Additionally, here is one practical exercise that may be useful in managing the worrying, fearful mind:
Worst Case Scenario
Write out on a piece of paper, your worst fear – the fear that constantly is plaguing you. Often times we are so afraid of our worst fear, that we do not look at it clearly and deeply, because we feel that it is too overwhelming, and that it may get even bigger if we look. So we usually try to avoid it altogether. However, the act of embracing your fear, is where the healing occurs. By looking at your fear squarely in the eye, and letting yourself truly feel the feelings associated with it, you can conquer your fear. Write out all of the details that have been cycling in your head about your biggest worries and fears. For example: because you were not thorough enough with your work, you made some big mistake, and you are going to get sued, and have to stop practicing law, and then you can’t support your family and you will let them down and feel like a failure as a husband and father. Focus your writings on your feelings about this fear. Not your thoughts, the constant storyline going on in your head…not that, but just your raw feelings (for ex: depressed, scared, terrified, incompetent, unworthy, angry, frustrated, irritated, etc). Write why you think you have these feelings, and go as deeply as you can to the root of why this feeling is there? Where does it come from?
Once you have written about your worst fear, then go sit and look at Krishna’s picture or deity. Shut your eyes, and take 3 deep breaths from your belly. Relax and open your eyes. Read what you wrote about your fears aloud to Sri Krishna. Let yourself feel His presence as you share your fears and worries. Let Him be with you. Let your overwhelming feelings out in whatever way they need to come. Give yourself permission to let go and cry or sob, or shake, or whatever you need to to do to acknowledge and let these emotions move out of your mind and body. When you have finished, read the letter aloud to Krishna, a second time, as slowly as you possibly can. After each sentence, look up from your words and stop. Feel what is there. See if you can feel His energy with you. See if you can feel what His response would be to you? What advice would Krishna give to you? What would He say to comfort you? Let your mind be quiet, and write down what you feel from Krishna. Take His words with you in your pocket, and look at them each time those pesky worries and fears come again.

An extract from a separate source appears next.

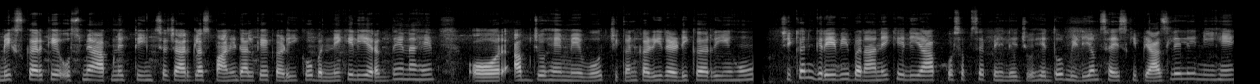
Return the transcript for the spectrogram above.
मिक्स करके उसमें आपने तीन से चार गिलास पानी डाल के कड़ी को बनने के लिए रख देना है और अब जो है मैं वो चिकन कड़ी रेडी कर रही हूँ। चिकन ग्रेवी बनाने के लिए आपको सबसे पहले जो है दो मीडियम साइज़ की प्याज ले लेनी है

Each time you look at the paper, you will create a new positive impression in the mind, that will gradually replace the worries or fears.
If you have a question about a personal or relationship issue, and you would like Babaji and Joshika’s Vedic Psychology response in this Q&A section, please email your question to Joshika at firstname.lastname@example.org.